When we think of the many faces of our rebellion against God it is the obvious sins we recognize most easily. Outward, behavioral sins such as those of the body, speech, or addictions are readily acknowledged. However, it is the subtle sins that betray us the most—those that hide beneath the cloak of our perceived goodness. And the worst of the subtle sins are the religious ones—the ones that actually feed our self-awareness of spirituality. They are the worst because they do not drive us to God in humble dependence upon his grace. Instead, they blind us, fuel self-righteousness, and breed spiritual apathy. We become judgmental of others, think we are superior to them, and dangerously pleased with our own spiritual performance, which ultimately drives us away from God. Religious sins are the most dangerous of all because they produce false confidence in the soul as they steadily feed the pride from which they were born—and the vicious cycle continues. The more we strive in the flesh the more we become enslaved to the law’s conditional approval (and its resulting condemnation), cutting ourselves off from our only source of hope. Therefore, God is gracious to break us so that we return from where we have fallen—from grace. Grace is the fountain from which we must drink deeply and where we bask in the mystery of being loved most by the one who knows us best.
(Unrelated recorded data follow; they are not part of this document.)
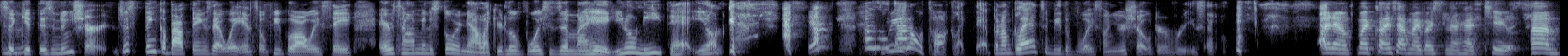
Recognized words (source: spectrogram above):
to mm-hmm. get this new shirt. Just think about things that way. And so people always say, every time I'm in the store now, like your little voice is in my head. You don't need that. You don't. yeah. I'm like, we, I don't talk like that, but I'm glad to be the voice on your shoulder of reason. I know my clients have my voice in their head too. Um,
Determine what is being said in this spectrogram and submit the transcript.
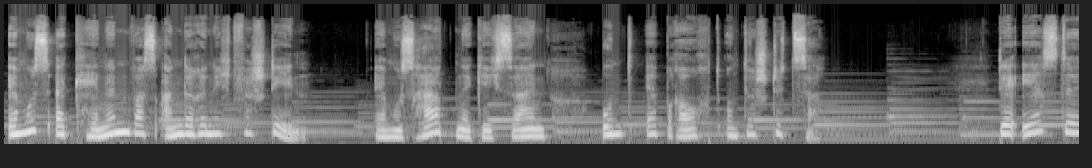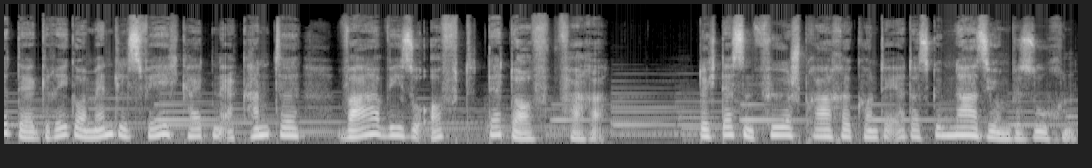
Er muss erkennen, was andere nicht verstehen. Er muss hartnäckig sein und er braucht Unterstützer. Der erste, der Gregor Mendels Fähigkeiten erkannte, war wie so oft der Dorfpfarrer. Durch dessen Fürsprache konnte er das Gymnasium besuchen.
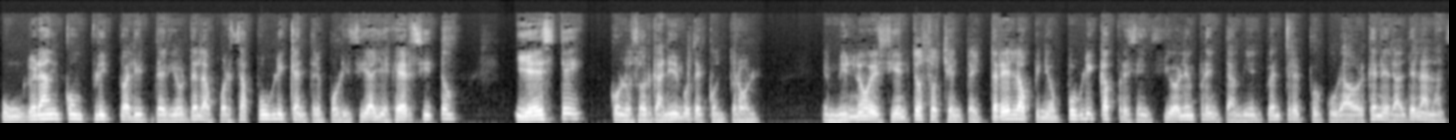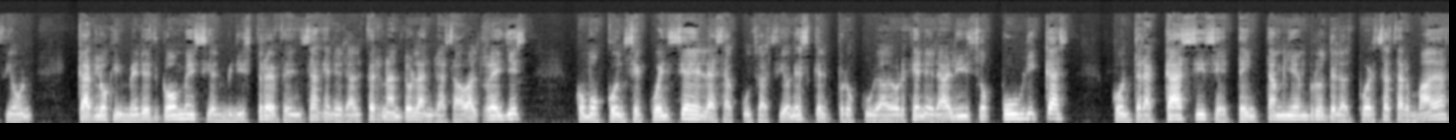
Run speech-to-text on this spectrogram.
un gran conflicto al interior de la fuerza pública entre policía y ejército, y este con los organismos de control. En 1983 la opinión pública presenció el enfrentamiento entre el Procurador General de la Nación, Carlos Jiménez Gómez, y el Ministro de Defensa General Fernando Langlazábal Reyes, como consecuencia de las acusaciones que el Procurador General hizo públicas contra casi 70 miembros de las Fuerzas Armadas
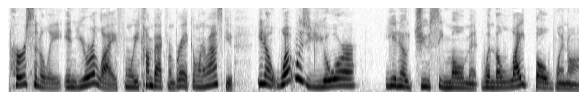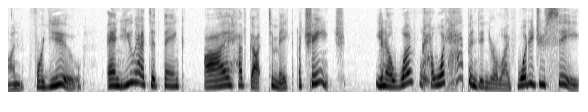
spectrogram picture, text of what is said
personally in your life when we come back from break? I want to ask you. You know, what was your you know, juicy moment when the light bulb went on for you and you had to think, I have got to make a change. You know, what what happened in your life? What did you see?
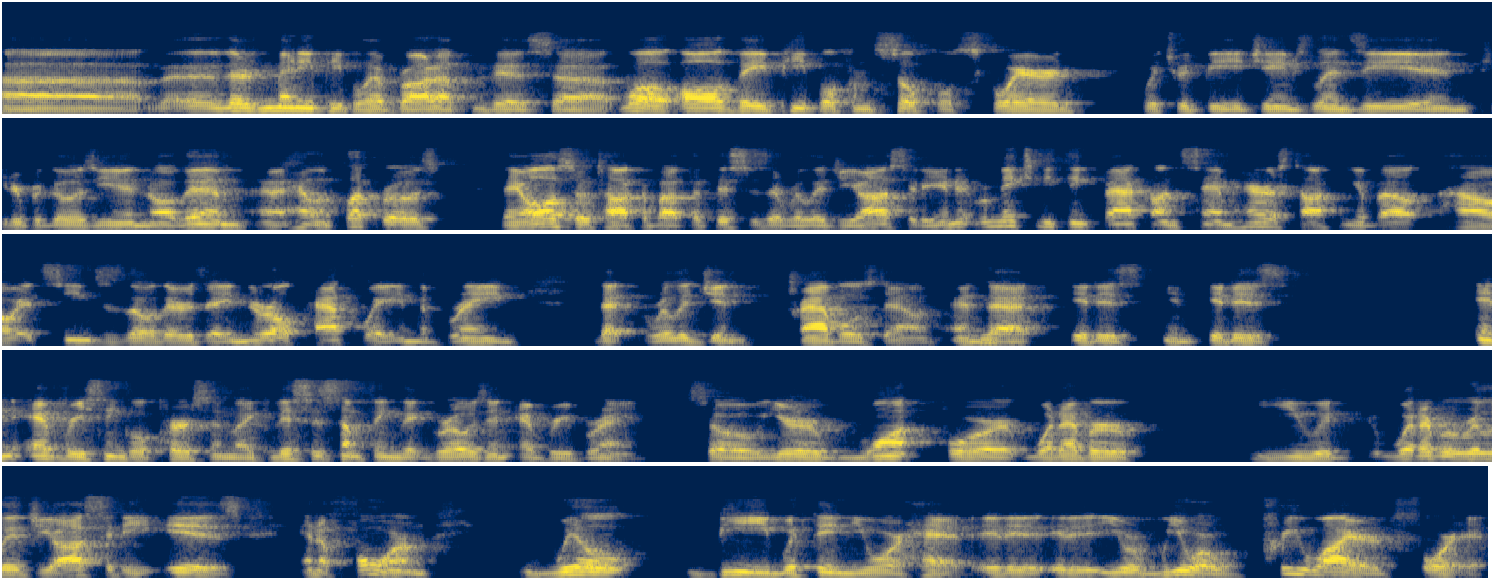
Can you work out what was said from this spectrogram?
uh, there's many people have brought up this. Uh, well, all the people from Sokal Squared which would be James Lindsay and Peter Boghossian and all them, uh, Helen Pluckrose, they also talk about that this is a religiosity. And it makes me think back on Sam Harris talking about how it seems as though there's a neural pathway in the brain that religion travels down and that it is in, it is in every single person. Like this is something that grows in every brain. So your want for whatever you would, whatever religiosity is in a form will be within your head. It is it, you're you are pre-wired for it.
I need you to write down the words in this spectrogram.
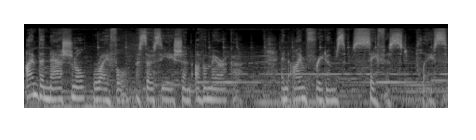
I'm the National Rifle Association of America, and I'm freedom's safest place.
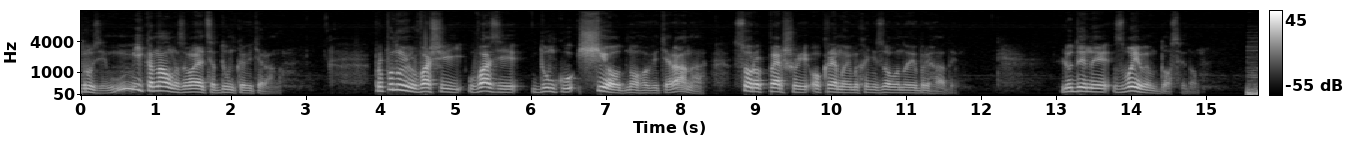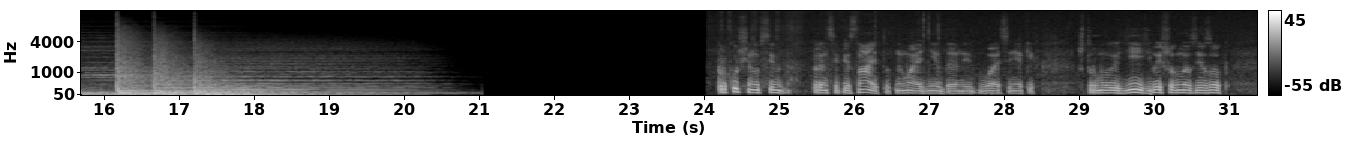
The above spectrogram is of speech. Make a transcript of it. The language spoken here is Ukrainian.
Друзі, мій канал називається Думка ветерана. Пропоную вашій увазі думку ще одного ветерана 41-ї окремої механізованої бригади. Людини з бойовим досвідом. Про Курщину всі, в принципі, знають. Тут немає днів, де не відбувається ніяких штурмових дій. Вийшов на зв'язок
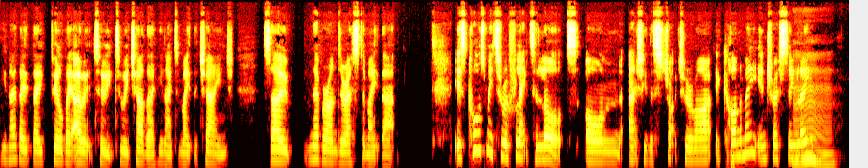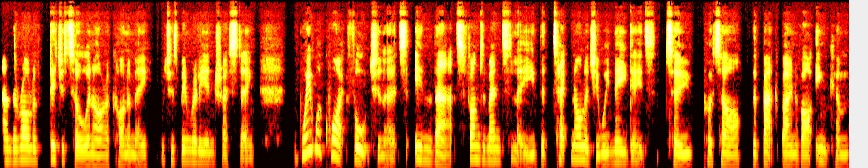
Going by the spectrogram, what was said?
You know, they, they feel they owe it to to each other. You know, to make the change. So never underestimate that. It's caused me to reflect a lot on actually the structure of our economy. Interestingly. Mm and the role of digital in our economy, which has been really interesting. We were quite fortunate in that fundamentally the technology we needed to put our the backbone of our income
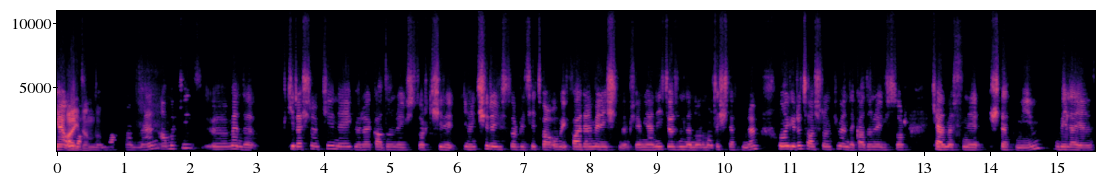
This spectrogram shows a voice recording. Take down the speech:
Yəni o baxımdan baxıram mən, amma ki e, mən də fikirləşirəm ki, nəyə görə qadın rejissor, kişi, yəni kişi rejissor biz heç vaxt o ifadəni mən eşitməmişəm. Yəni heç özüm də normalda işlətmirəm. Ona görə çalışıram ki, mən də qadın rejissor kəlməsini işlətməyim. Belə yəni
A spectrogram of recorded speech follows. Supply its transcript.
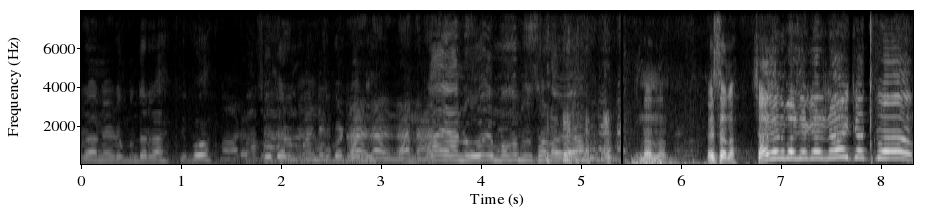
రా, నేడు ముందర తిప్పు నువ్వు మొహం చూస్తున్నావా ఎసనా షాజాన్ బాజా గారి నాయకత్వం!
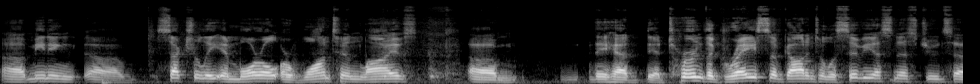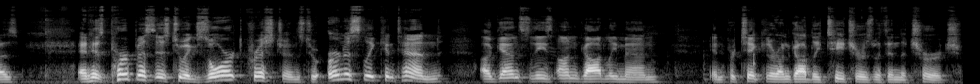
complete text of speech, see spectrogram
uh, meaning uh, sexually immoral or wanton lives. Um, they had, they had turned the grace of God into lasciviousness, Jude says. And his purpose is to exhort Christians to earnestly contend against these ungodly men, in particular, ungodly teachers within the church,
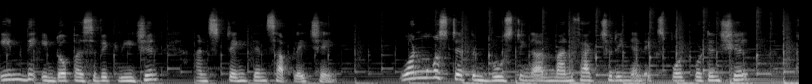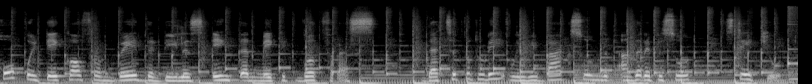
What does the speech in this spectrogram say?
in the Indo Pacific region and strengthen supply chain. One more step in boosting our manufacturing and export potential Hope we take off from where the deal is inked and make it work for us. That's it for today. We'll be back soon with another episode. Stay tuned.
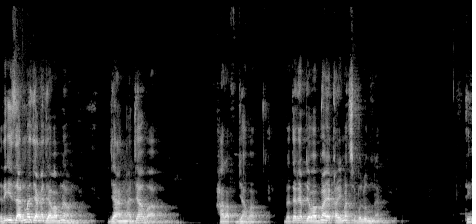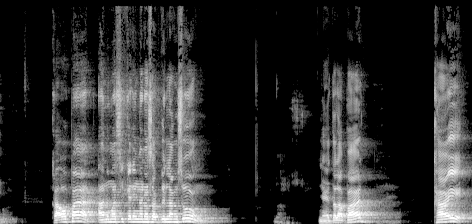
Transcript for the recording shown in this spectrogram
Jadi izan mah jangan jawab naon? Jangan jawab. Harap jawab. Berarti harap jawab mah ya kalimat sebelumnya. Tilu kaopat anu masih kene nganasabkeun langsung. Nyaeta lapad kae.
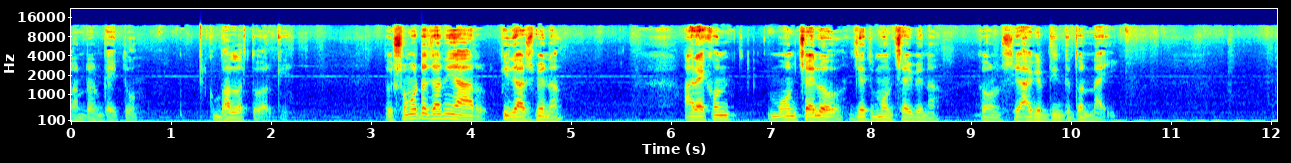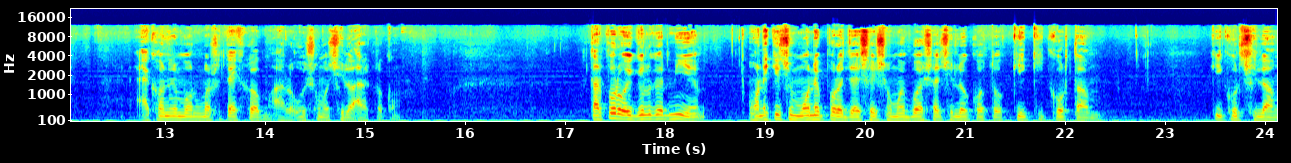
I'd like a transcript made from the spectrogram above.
গান টান গাইতো। খুব ভালো লাগতো আর কি। তো সময়টা জানি আর ফিরে আসবে না। আর এখন মন চাইলেও যেহেতু মন চাইবে না, কারণ সে আগের দিনটা তো নাই। এখনের মন সাথে একরকম আর ওই সময় ছিল আরেক রকম। তারপর ওইগুলোকে নিয়ে অনেক কিছু মনে পড়ে যায়, সেই সময় বয়সটা ছিল কত, কি কি করতাম। কি করছিলাম,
It is intriguing that Jesus began his Sermon on the Mount—a sermon that confronts religious pride so pointedly—with the blessing of brokenness. According to Jesus, it is “the poor in spirit” who receive kingdom riches, not those who already think they possess spiritual wealth due to their confidence in the flesh. It is “those who mourn” who will be comforted, not those who have no grievous sense of the depth of their sinfulness. It is those who starve for righteousness who are fully “satisfied” by righteousness outside of themselves, by righteousness not inherently their own (Matthew 5:3-6). It is only when God strips us of our self-righteousness that we are ready to be clothed in Christ’s. It is only when God brings us to deep brokenness that we will be ready for him to rebuild us (Psalm 51:16-17).